What Should You Know About Calculating Loss of Consortium?
Some Florida personal injury and wrongful death cases involve loss of consortium, a specific claim that falls under the category of “non-economic” damages. Below, we will discuss what loss of consortium means, how to determine the value of a loss of consortium claim, and how to support this kind of claim.
If you have additional questions regarding loss of consortium, the West Palm Beach personal injury lawyers of Schuler, Halvorson, Weisser, Zoeller, Overbeck & Baxter P.A. are ready to offer you personalized advice. Call us at 561.689.8180 for a free, no-obligation case review.
What Loss of Consortium Claims Mean
“Loss of consortium” typically refers to loss of companionship and intimacy between spouses, but it can take several distinct forms, including:
Marital Loss of Consortium
Legally speaking, “consortium” is another word for “companionship,” usually in the sense of marriage. An individual making a loss of consortium claim is typically the spouse of an injured or deceased person. Through this type of claim, the claimant can seek compensation for the loss of “affection, solace, comfort, companionship, conjugal life, fellowship, society, and assistance so necessary to a successful marriage” due to their partner’s injuries or death.
Loss of consortium claims are allowed in Florida thanks to Gates v. Foley, a case heard in the state supreme court in 1971. Mrs. Gates was seeking compensation for losing her husband’s companionship after Foley, a negligent driver, caused him to become permanently disabled in a car accident. The justices affirmed a federal appellate court ruling that previously granted a spouse the right to sue for loss of consortium.
Loss of Filial Consortium
Unfortunately, some personal injury or wrongful death cases involve children. Loss of filial consortium claims allow parents to seek compensation for lost companionship and services to the household if their child is seriously harmed or killed due to someone else’s negligence. For parents to make this claim, their child must be/have been a legal minor at the time of the accident.

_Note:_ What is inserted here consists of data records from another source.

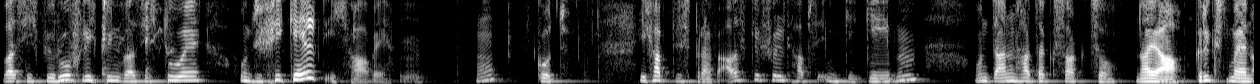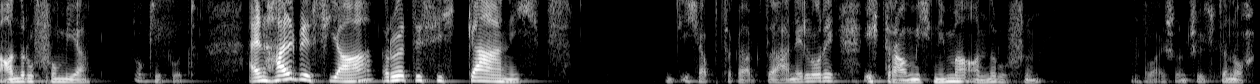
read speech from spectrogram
was ich beruflich bin, was ich tue und wie viel Geld ich habe. Hm? Gut. Ich habe das brav ausgefüllt, habe es ihm gegeben und dann hat er gesagt so, naja, kriegst mal einen Anruf von mir. Okay, gut. Ein halbes Jahr rührte sich gar nichts. Und ich habe gesagt, Hannelore, ich traue mich nimmer anrufen. Da war ich schon schüchtern noch.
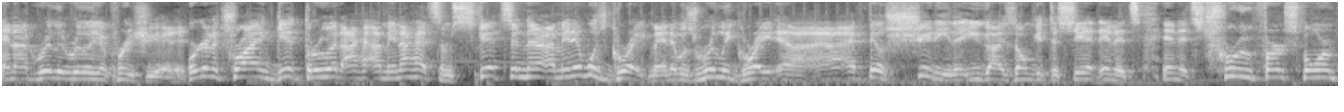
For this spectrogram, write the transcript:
and I'd really, really appreciate it. We're going to try and get through it. I, I, mean, I had some skits in there. I mean, it was great, man. It was really great and I, I feel shitty that you guys don't get to see it in its in its true first form,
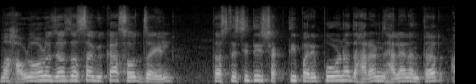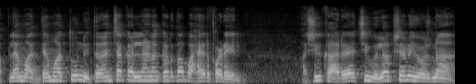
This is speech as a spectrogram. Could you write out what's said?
मग हळूहळू जसजसा विकास होत जाईल तसतशी ती शक्ती परिपूर्ण धारण झाल्यानंतर आपल्या माध्यमातून इतरांच्या कल्याणाकरता बाहेर पडेल अशी कार्याची विलक्षण योजना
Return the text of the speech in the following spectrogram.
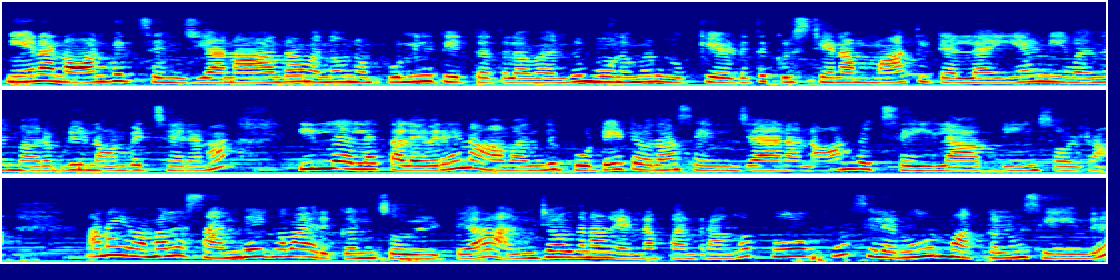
நீ என்ன நான்வெஜ் செஞ்சியா? நான் தான் வந்து உன்னை புண்ணிய தீர்த்தத்தில் வந்து மூணு மூணு முக்கியம் எடுத்து கிறிஸ்டியனாக மாற்றிட்டல ஏன் நீ வந்து மறுபடியும் நான்வெஜ் செய்கிறேன்னா இல்லை இல்லை தலைவரே நான் வந்து பொட்டேட்டோ தான் செஞ்சேன் நான் நான்வெஜ் செய்யல அப்படின்னு சொல்கிறான் ஆனால் இவன் மேலே சந்தேகமாக இருக்குன்னு சொல்லிட்டு அஞ்சாவது நாள் என்ன பண்ணுறாங்க போப்பும் சிலர் ஊர் மக்களும் சேர்ந்து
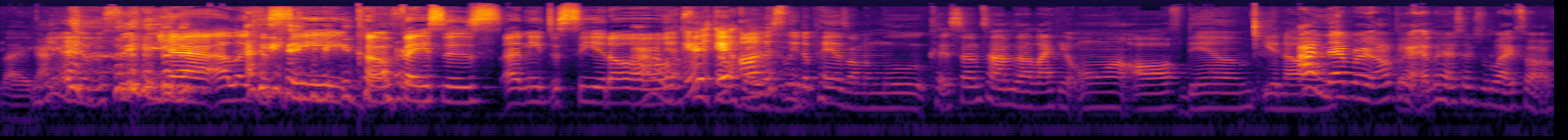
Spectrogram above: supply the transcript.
Like I need Yeah. to be able to see. Yeah, I like to I see be come dark. faces. I need to see it all. I see it, it honestly depends on the mood because sometimes I like it on, off, dim. You know, I never. I don't think I ever had sex with lights off.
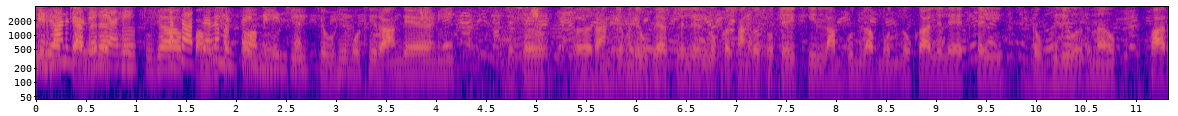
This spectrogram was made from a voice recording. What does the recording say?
निर्माण झालेली आहे असं आपल्याला म्हणता येईल. केवढी मोठी रांग आहे आणि जसं रांगेमध्ये उभे असलेले लोक सांगत होते की लांबून लांबून लोक आलेले आहेत काही डोंबिवलीवरनं पार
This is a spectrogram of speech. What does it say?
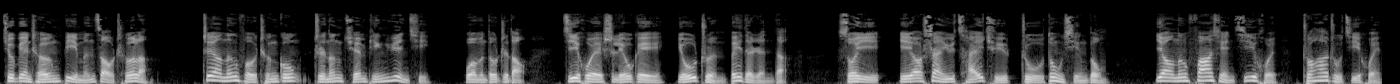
就变成闭门造车了，这样能否成功，只能全凭运气。我们都知道，机会是留给有准备的人的，所以也要善于采取主动行动，要能发现机会，抓住机会。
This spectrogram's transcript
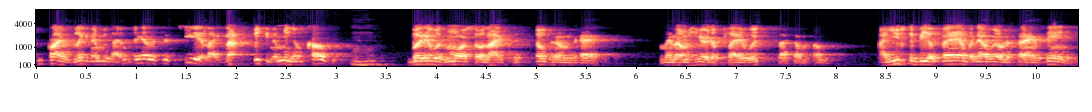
he probably was looking at me like, "Who the hell is this kid?" Like not speaking to me. I'm Kobe. But it was more so like to show him that, man, I'm here to play with. You. Like I'm, I'm, I used to be a fan, but now we're on the same team.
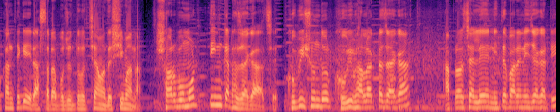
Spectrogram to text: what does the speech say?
ওখান থেকে এই রাস্তাটা পর্যন্ত হচ্ছে আমাদের সীমানা। সর্বমোট তিন কাঠা জায়গা আছে। খুবই সুন্দর, খুবই ভালো একটা জায়গা। আপনারা চাইলে নিতে পারেন এই জায়গাটি।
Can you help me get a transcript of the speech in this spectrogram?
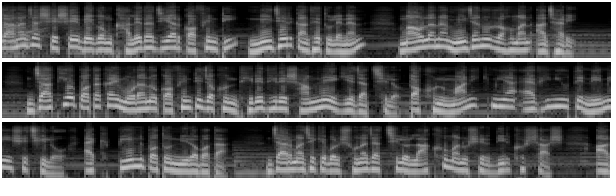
জানাজা শেষে বেগম খালেদা জিয়ার কফিনটি নিজের কাঁধে তুলে নেন মাওলানা মিজানুর রহমান আঝারি জাতীয় পতাকায় মোড়ানো কফিনটি যখন ধীরে ধীরে সামনে এগিয়ে যাচ্ছিল, তখন মানিক মিয়া অ্যাভিনিউতে নেমে এসেছিল এক পিন পতন নীরবতা, যার মাঝে কেবল শোনা যাচ্ছিল লাখো মানুষের দীর্ঘশ্বাস আর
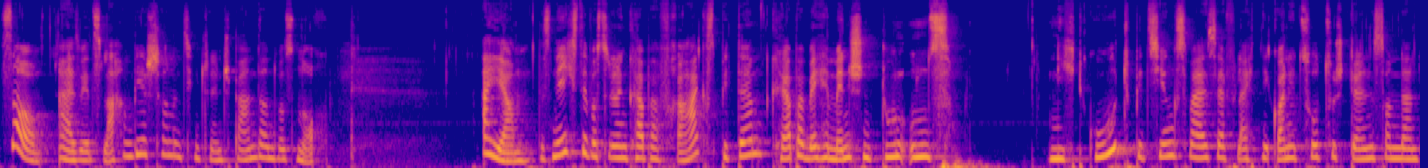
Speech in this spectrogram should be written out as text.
So, also jetzt lachen wir schon und sind schon entspannter und was noch? Ah ja, das nächste, was du deinen Körper fragst, bitte, Körper, welche Menschen tun uns nicht gut, beziehungsweise vielleicht gar nicht so zu stellen, sondern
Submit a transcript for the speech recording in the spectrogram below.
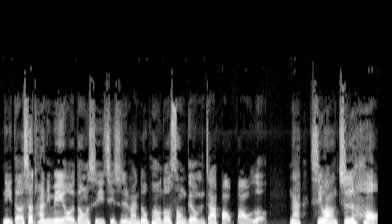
你的社团里面有的东西，其实蛮多朋友都送给我们家宝宝了。那希望之后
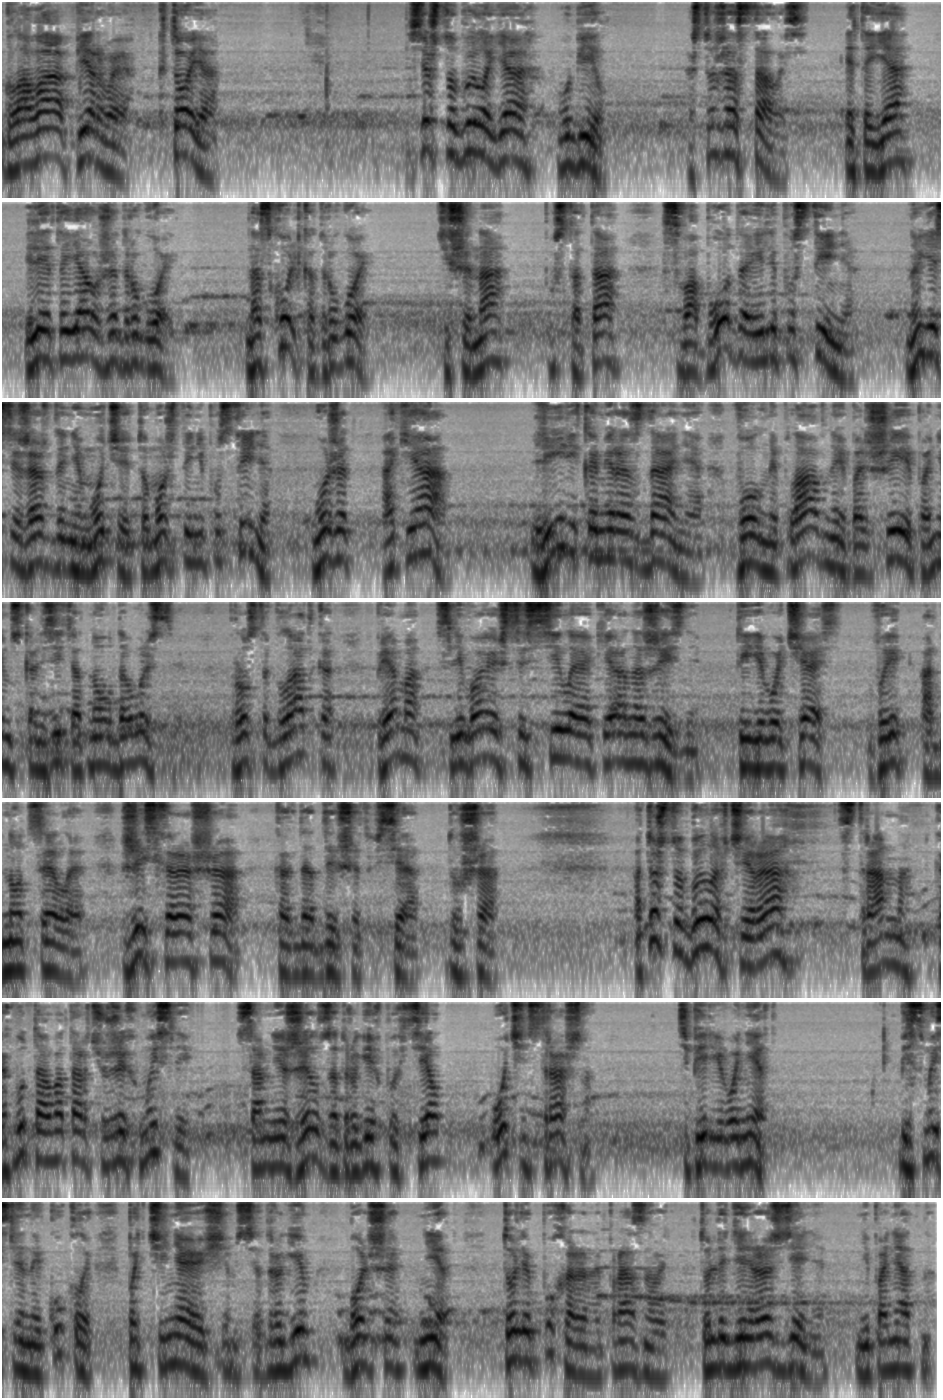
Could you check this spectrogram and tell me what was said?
Глава первая. Кто я? Все, что было, я убил. А что же осталось? Это я? Или это я уже другой? Насколько другой? Тишина, пустота, свобода или пустыня? Но если жажда не мучает, то может и не пустыня, может океан. Лирика мироздания, волны плавные, большие, по ним скользить одно удовольствие. Просто гладко, прямо сливаешься с силой океана жизни. Ты его часть, вы одно целое. Жизнь хороша, когда дышит вся душа. А то, что было вчера, странно, как будто аватар чужих мыслей, сам не жил, за других пыхтел, очень страшно. Теперь его нет. Бессмысленной куклы, подчиняющимся другим, больше нет. То ли похороны праздновать, то ли день рождения, непонятно.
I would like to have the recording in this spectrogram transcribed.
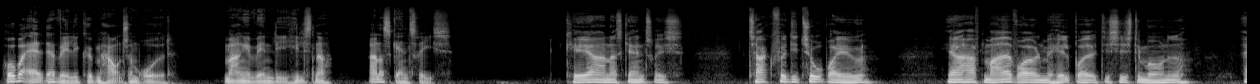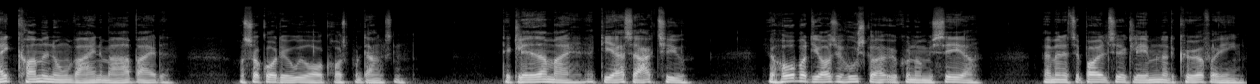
Håber alt er vel i Københavnsområdet. Mange venlige hilsner. Anders Gantris. Kære Anders Gantris, tak for de to breve. Jeg har haft meget vrøvl med helbred de sidste måneder. Er ikke kommet nogen vegne med arbejdet, og så går det ud over korrespondancen. Det glæder mig, at de er så aktive. Jeg håber, de også husker at økonomisere, hvad man er tilbøjelig til at glemme, når det kører for en.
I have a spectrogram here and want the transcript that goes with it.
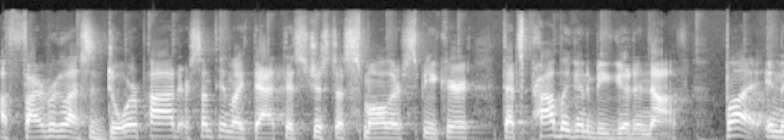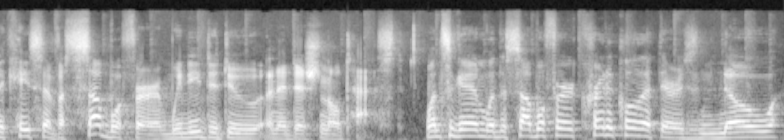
a fiberglass door pod or something like that that's just a smaller speaker, that's probably gonna be good enough. But in the case of a subwoofer, we need to do an additional test. Once again, with a subwoofer, critical that there is no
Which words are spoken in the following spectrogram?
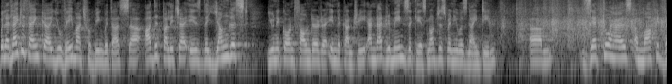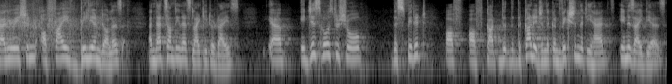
Well, I'd like to thank uh, you very much for being with us. Uh, Aadit Palicha is the youngest unicorn founder uh, in the country, and that remains the case, not just when he was 19. Um, Zepto has a market valuation of $5 billion, and that's something that's likely to rise. Uh, it just goes to show the spirit of, of the, the, the courage and the conviction that he had in his ideas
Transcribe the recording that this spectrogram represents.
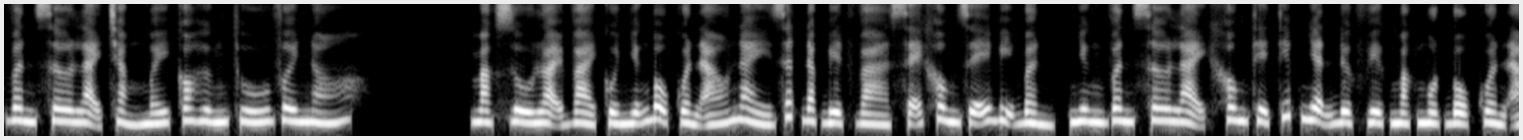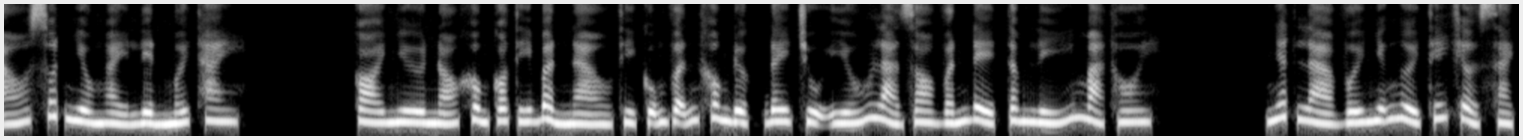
Vân Sơ lại chẳng mấy có hứng thú với nó. Mặc dù loại vải của những bộ quần áo này rất đặc biệt và sẽ không dễ bị bẩn, nhưng Vân Sơ lại không thể tiếp nhận được việc mặc một bộ quần áo suốt nhiều ngày liền mới thay. Coi như nó không có tí bẩn nào thì cũng vẫn không được, đây chủ yếu là do vấn đề tâm lý mà thôi. Nhất là với những người thích ở sạch,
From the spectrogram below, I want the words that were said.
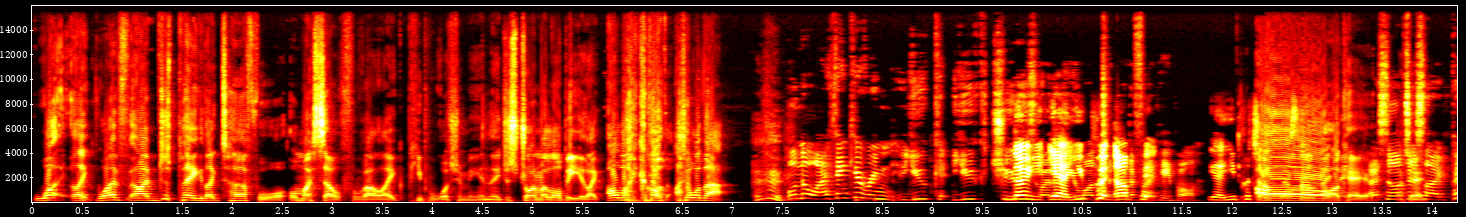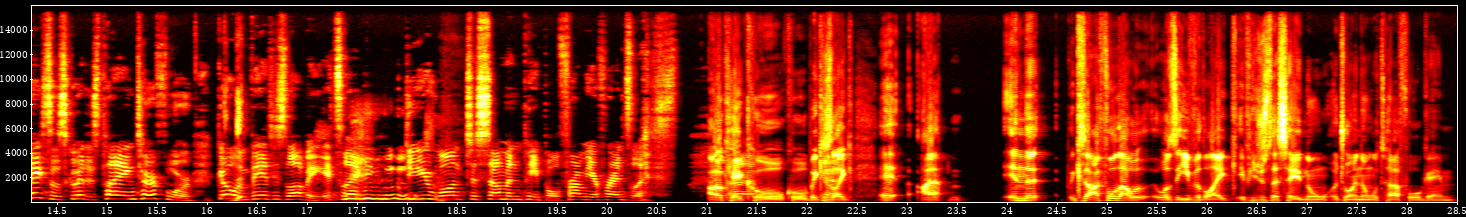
what? Like what if I'm just playing like turf war on myself without like people watching me, and they just join my lobby? You're like, oh my god, I don't want that. Well, no, I think you're in. You c- you choose. No, yeah, you, you want put to up it- people. yeah, you put it up yourself. Oh, okay. It's not okay. just like Pixel Squid is playing turf war. Go and invade his lobby. It's like, do you want to summon people from your friends list? Okay, Uh, cool, cool. Because yeah. like it, I in the because I thought that was either like if you just let's say normal, join a normal turf war game,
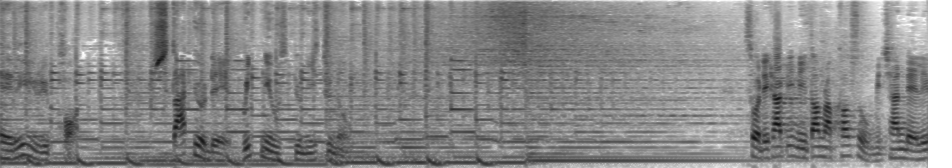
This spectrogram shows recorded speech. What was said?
Daily Report start your day with news you need to know สวัสดีครับ ยินดีต้อนรับเข้าสู่ Mission Daily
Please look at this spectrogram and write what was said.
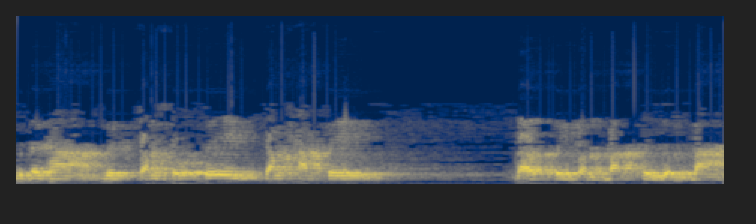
មានន័យថាវាចង់សូត្រទេចង់ឆាប់ទេដល់ពេលបន់បាត់គឺវាមិនបាន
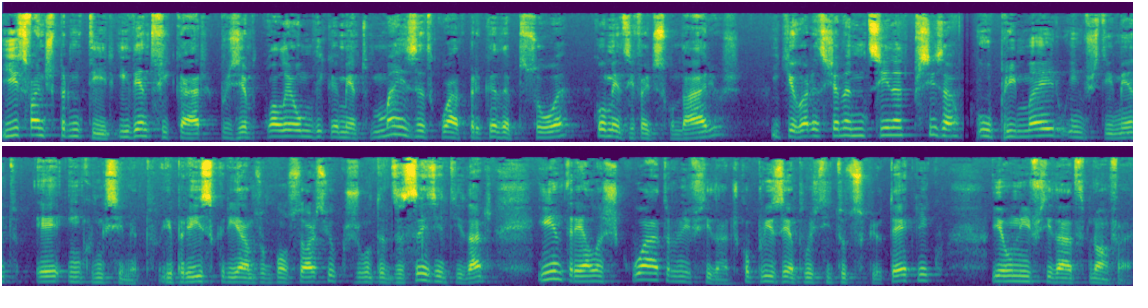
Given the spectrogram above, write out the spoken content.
E isso vai nos permitir identificar, por exemplo, qual é o medicamento mais adequado para cada pessoa, com menos efeitos secundários, e que agora se chama medicina de precisão. O primeiro investimento é em conhecimento e para isso criamos um consórcio que junta 16 entidades, entre elas quatro universidades, como por exemplo o Instituto Superior Técnico e a Universidade Nova.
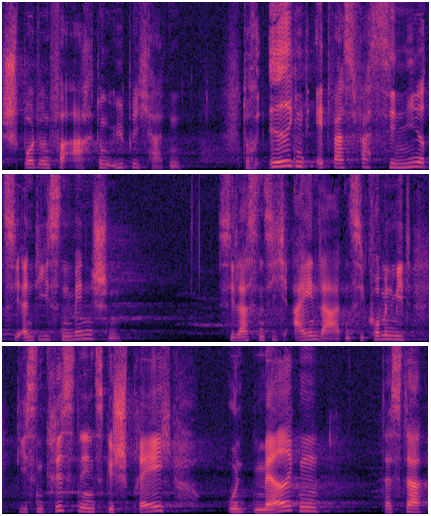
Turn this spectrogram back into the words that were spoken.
Spott und Verachtung übrig hatten. Doch irgendetwas fasziniert sie an diesen Menschen. Sie lassen sich einladen, sie kommen mit diesen Christen ins Gespräch und merken, dass da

Loss of Consortium of a Parent
Parents provide companionship and comfort to their children, and Florida statutes recognize this unique relationship as a form of “consortium.” If a negligent party injured a child’s parent and the parent now has a permanent disability, Title XLV.768.0415 allows their children to demand compensation for “permanent loss of services, comfort, companionship, and society.”
Guidelines to Claim Loss of Consortium
If you are building a case for compensation involving loss of consortium, you must prove that you actually suffered this type of loss, as with any other type of claim. For example, if you are claiming loss of consortium after your spouse was injured or killed due to misconduct, you’ll need to establish several facts. You must show that you were married at the time of the accident, that the defendant’s behavior was careless in some way, that your spouse’s injury or death resulted directly from the defendant’s negligence, and that you have lost companionship, intimacy, etc. with your spouse as a result of their condition or death.
Factors in Calculating Loss of Consortium
Loss of consortium falls into the category of “non-economic” damages. As such, you and your legal team must assign a dollar value to a non-monetary loss. Calculating loss of consortium is an intricate process, and if you are making a loss of consortium claim involving your spouse, you should consider:
- Your inability to enjoy your friendship with your spouse as you did before
- Your inability to enjoy sexual or physical intimacy with your spouse
- Your spouse’s inability to help you with household tasks
- Your spouse’s inability to help you parent your children together
- Additional emotional stress (”pain and suffering”) you are experiencing due to loss of consortium
There are different ways to calculate the value of your claim, but they all end in an approximate fixed monetary value or range for insurance negotiations and trial purposes. It is essential to document how you calculate the amount you are claiming.
Legal teams often calculate loss of consortium alongside other non-economic losses, such as pain and suffering or lost quality of life. In this case, two of the most popular calculation methods are:
- Per-diem method – You determine the value of your partner, parent, or child’s companionship per day, then multiply that amount by the number of days since the accident.
- Multiplier method – You multiply your economic losses (for example, medical bills) by a certain amount. The multiplier will depend on the severity of the accident: the higher the number, the more impactful your loss is.
Unlike some other states, Florida laws do not limit the amount of non-economic damages a claimant may demand or receive.
Consult a West Palm Beach Loss of Consortium Attorney
Determining loss of consortium is a highly individualized process, and non-economic losses in general can be difficult to quantify without a lawyer’s help. You must consider the circumstances of the accident and the value of your spouse’s, parent’s, or child’s companionship. At the Palm Beach County personal injury firm of Schuler, Halvorson, Weisser, Zoeller, Overbeck & Baxter P.A., we have extensive experience helping clients calculate loss of consortium and are ready to fight for the compensation you deserve. Give us a call today at 561.689.8180 for a free, no-obligation case review.